- _HOW TO COMPLETE THIS TASK_:
The entries that follow need to be printed exactly as they are, minus any pictures.
● ● ● ● ● ● ●
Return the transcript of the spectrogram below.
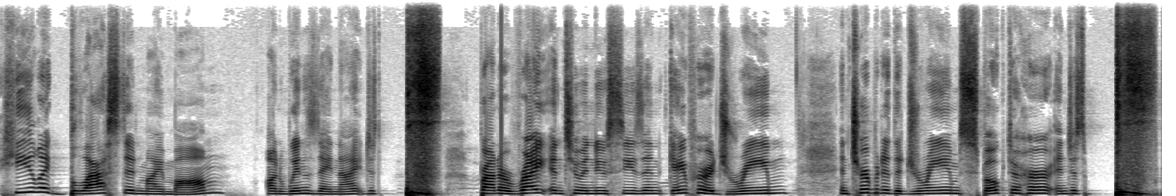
He like blasted my mom on Wednesday night, just brought her right into a new season, gave her a dream, interpreted the dream, spoke to her, and just poof,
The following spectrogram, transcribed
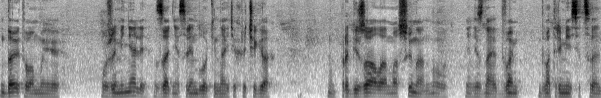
До этого мы уже меняли задние сайлентблоки на этих рычагах. Пробежала машина, ну, я не знаю, 2 2-3 месяца,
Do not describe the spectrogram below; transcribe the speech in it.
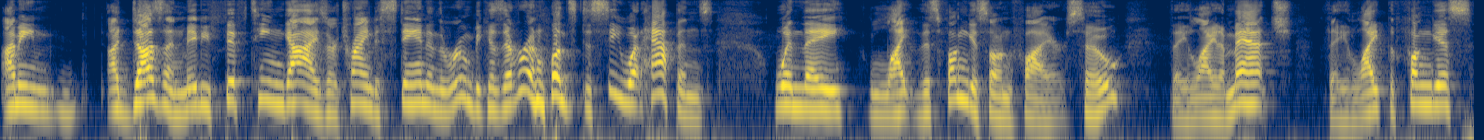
I mean, a dozen, maybe 15 guys are trying to stand in the room because everyone wants to see what happens when they light this fungus on fire. So they light a match, they light the fungus.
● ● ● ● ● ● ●
- _ANSWER TO THIS PROBLEM_:
Return the transcript of the spectrogram below.
He like blasted my mom on Wednesday night, just brought her right into a new season, gave her a dream, interpreted the dream, spoke to her, and just poof,
The following spectrogram, transcribed
До этого мы уже меняли задние сайлентблоки на этих рычагах. Пробежала машина, ну, я не знаю, 2 2-3 месяца,
Do not describe the spectrogram below; transcribe the speech in it.
I mean, a dozen, maybe 15 guys are trying to stand in the room because everyone wants to see what happens when they light this fungus on fire. So they light a match, they light the fungus.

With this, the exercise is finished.